TOKYO (Reuters) - Bank of Japan policymakers debated the feasibility of ramping up stimulus in the near future when they met for a rate review in September, a summary of their opinions showed on Monday, as intensifying overseas risks cloud the economic outlook.
Some in the nine-member board stressed the need to communicate to markets the BOJ has all options on the table including cutting interest rates, increasing asset buying and printing money at a faster pace, the summary of the Sept. 18-19 meeting showed.
“There is a significant chance the economy will lose momentum to hit our price target. As such, we should consider whether or not to take additional easing steps,” one member was quoted as saying. “The BOJ needs to consider all possible policy measures without preconception,” the member added.
Another board member said it was important for the BOJ to communicate to markets it has not run out of policy options, and that “any kinds of measures are possible at all times.”
At the September meeting, the BOJ kept policy steady but signaled the chance of expanding stimulus as early as its next meeting in October by issuing a stronger warning on overseas risks.
Board members Goushi Kataoka and Yutaka Harada dissented on the decision to keep the BOJ’s yield targets intact, arguing that stronger stimulus measures were needed to fight off risks to Japan’s fragile economic recovery.
In keeping policy steady, the BOJ said Japan’s economy continued to expand moderately as a trend, and that the bank will act if risks threaten to derail the path toward achieving its elusive 2% price target.
Some board members warned that overseas risks, such as the simmering Sino-U.S. trade war, could delay any pick-up in global demand and may already have inflicted enough harm to Japan’s economy to justify action.

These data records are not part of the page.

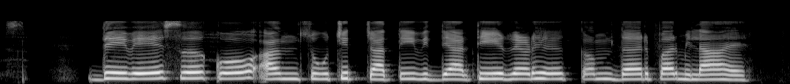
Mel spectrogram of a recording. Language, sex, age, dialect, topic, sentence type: Hindi, female, 56-60, Kanauji Braj Bhasha, banking, statement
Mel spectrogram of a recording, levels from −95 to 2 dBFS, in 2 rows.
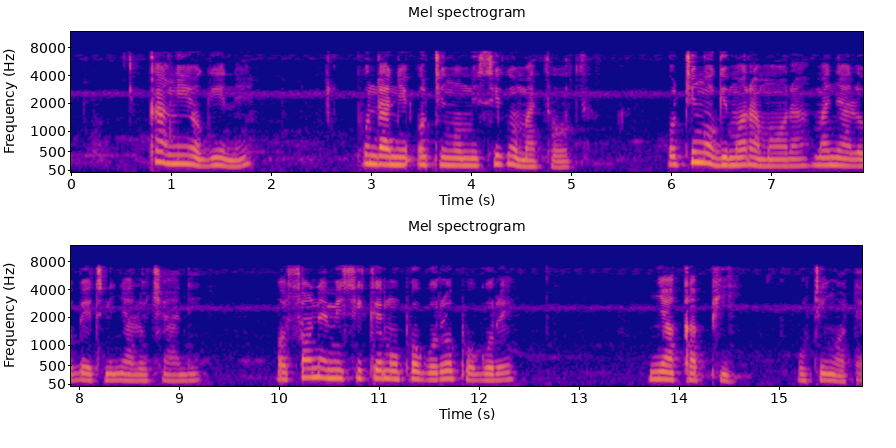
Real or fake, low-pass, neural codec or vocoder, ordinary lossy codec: real; 7.2 kHz; none; none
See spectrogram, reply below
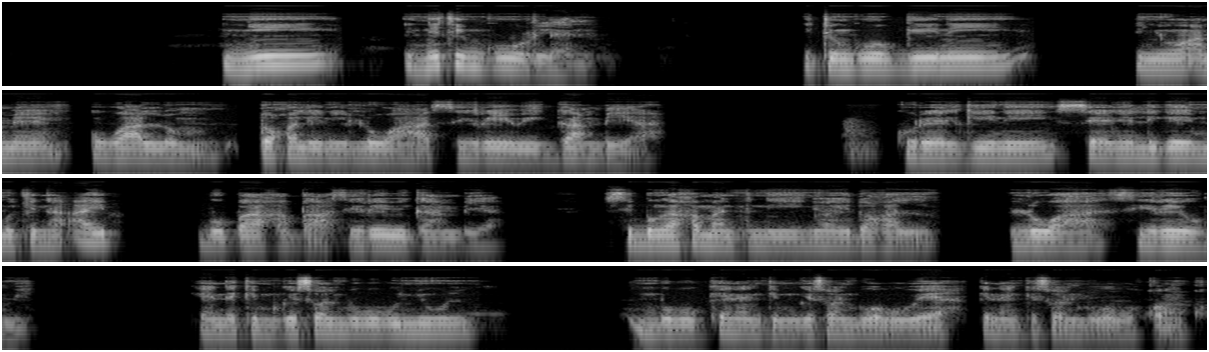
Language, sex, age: Wolof, male, 25-35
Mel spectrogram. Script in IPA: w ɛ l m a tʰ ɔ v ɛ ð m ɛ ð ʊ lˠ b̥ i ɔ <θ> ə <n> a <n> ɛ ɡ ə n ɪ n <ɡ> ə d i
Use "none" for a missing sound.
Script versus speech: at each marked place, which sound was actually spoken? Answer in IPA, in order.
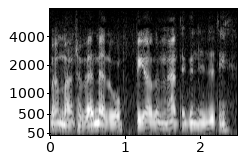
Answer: ð, m, d, d

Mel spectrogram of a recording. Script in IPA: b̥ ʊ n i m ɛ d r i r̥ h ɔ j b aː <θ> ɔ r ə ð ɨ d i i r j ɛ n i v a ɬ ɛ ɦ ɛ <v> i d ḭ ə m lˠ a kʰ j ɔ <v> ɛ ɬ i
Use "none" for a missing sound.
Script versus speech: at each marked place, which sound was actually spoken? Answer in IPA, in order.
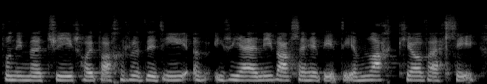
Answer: χ, v, v

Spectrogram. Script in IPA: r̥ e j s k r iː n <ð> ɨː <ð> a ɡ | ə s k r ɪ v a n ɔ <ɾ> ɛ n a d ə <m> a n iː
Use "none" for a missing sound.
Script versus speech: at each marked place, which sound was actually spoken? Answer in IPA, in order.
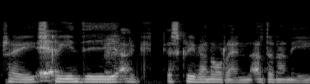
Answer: ð, none, ɾ, n

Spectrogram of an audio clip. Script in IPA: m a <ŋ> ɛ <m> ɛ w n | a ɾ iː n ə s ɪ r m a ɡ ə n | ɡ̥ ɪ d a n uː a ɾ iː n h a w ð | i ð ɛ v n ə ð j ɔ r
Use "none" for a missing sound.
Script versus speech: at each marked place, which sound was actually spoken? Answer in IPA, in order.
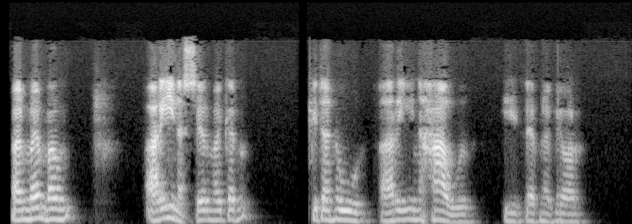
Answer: m, m

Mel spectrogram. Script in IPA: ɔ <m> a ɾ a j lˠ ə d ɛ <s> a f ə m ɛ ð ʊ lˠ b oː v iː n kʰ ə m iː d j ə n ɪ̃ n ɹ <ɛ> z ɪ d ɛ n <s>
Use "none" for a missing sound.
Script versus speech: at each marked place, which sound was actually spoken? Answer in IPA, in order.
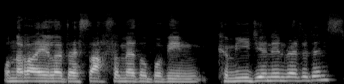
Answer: n, s, ɛ, s

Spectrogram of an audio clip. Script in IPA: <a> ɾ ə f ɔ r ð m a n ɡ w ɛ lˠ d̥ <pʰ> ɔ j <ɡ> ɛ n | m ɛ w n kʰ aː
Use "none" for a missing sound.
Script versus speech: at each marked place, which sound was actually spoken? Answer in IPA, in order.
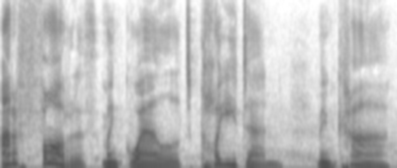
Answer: a, kʰ, d

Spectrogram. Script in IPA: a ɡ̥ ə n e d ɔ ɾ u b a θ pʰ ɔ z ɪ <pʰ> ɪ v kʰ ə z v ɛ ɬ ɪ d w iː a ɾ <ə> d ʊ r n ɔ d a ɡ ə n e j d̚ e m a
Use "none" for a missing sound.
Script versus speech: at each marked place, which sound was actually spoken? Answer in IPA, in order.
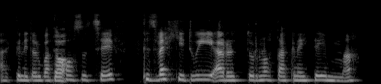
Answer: tʰ, ə

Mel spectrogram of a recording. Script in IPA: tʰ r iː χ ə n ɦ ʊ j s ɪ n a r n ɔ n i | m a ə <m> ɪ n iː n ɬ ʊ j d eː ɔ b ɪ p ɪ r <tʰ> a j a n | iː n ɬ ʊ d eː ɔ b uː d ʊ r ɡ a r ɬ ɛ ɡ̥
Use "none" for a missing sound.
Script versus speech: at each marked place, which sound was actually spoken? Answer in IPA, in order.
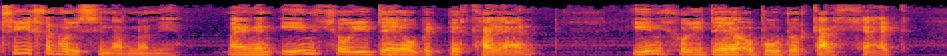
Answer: ŋ, kʰ

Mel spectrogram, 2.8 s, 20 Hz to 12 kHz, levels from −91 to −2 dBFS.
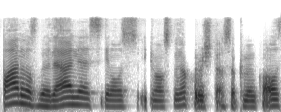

But several others appeared wary of pre-committing to action too hastily, signaling that more time was needed to determine whether the benefits of ramping up an already massive stimulus exceeded the costs, the summary showed.
“At the October meeting, it’s important to re-examine economic and price developments,” while taking into account the outcome of the BOJ’s quarterly “tankan” business sentiment survey due on Oct. 1 and the analyses of the central bank’s regional branch managers, one member said.
“That said, the BOJ should not have any preconceptions at this point regarding the outcome of its examination and future policy conduct,” the member was quoted as saying.
Under its yield curve control (YCC) policy, the BOJ pledges to guide short-term rates at -0.1% and the 10-year government bond yield around 0%. It also buys government bonds and risky assets to accelerate inflation to its 2% price goal.
The BOJ is in a bind. Years of heavy money printing has failed to fire up inflation and left it with few ammunition to fight the next recession.
Prolonged ultra-low rates have also strained financial institutions’ profits. While BOJ Governor Haruhiko Kuroda has said he won’t rule out deepening negative rates, critics of his policies say any such move could push some regional banks into financial trouble.
Reporting by Leika Kihara; Editing by Chris Gallagher & Shri Navaratnam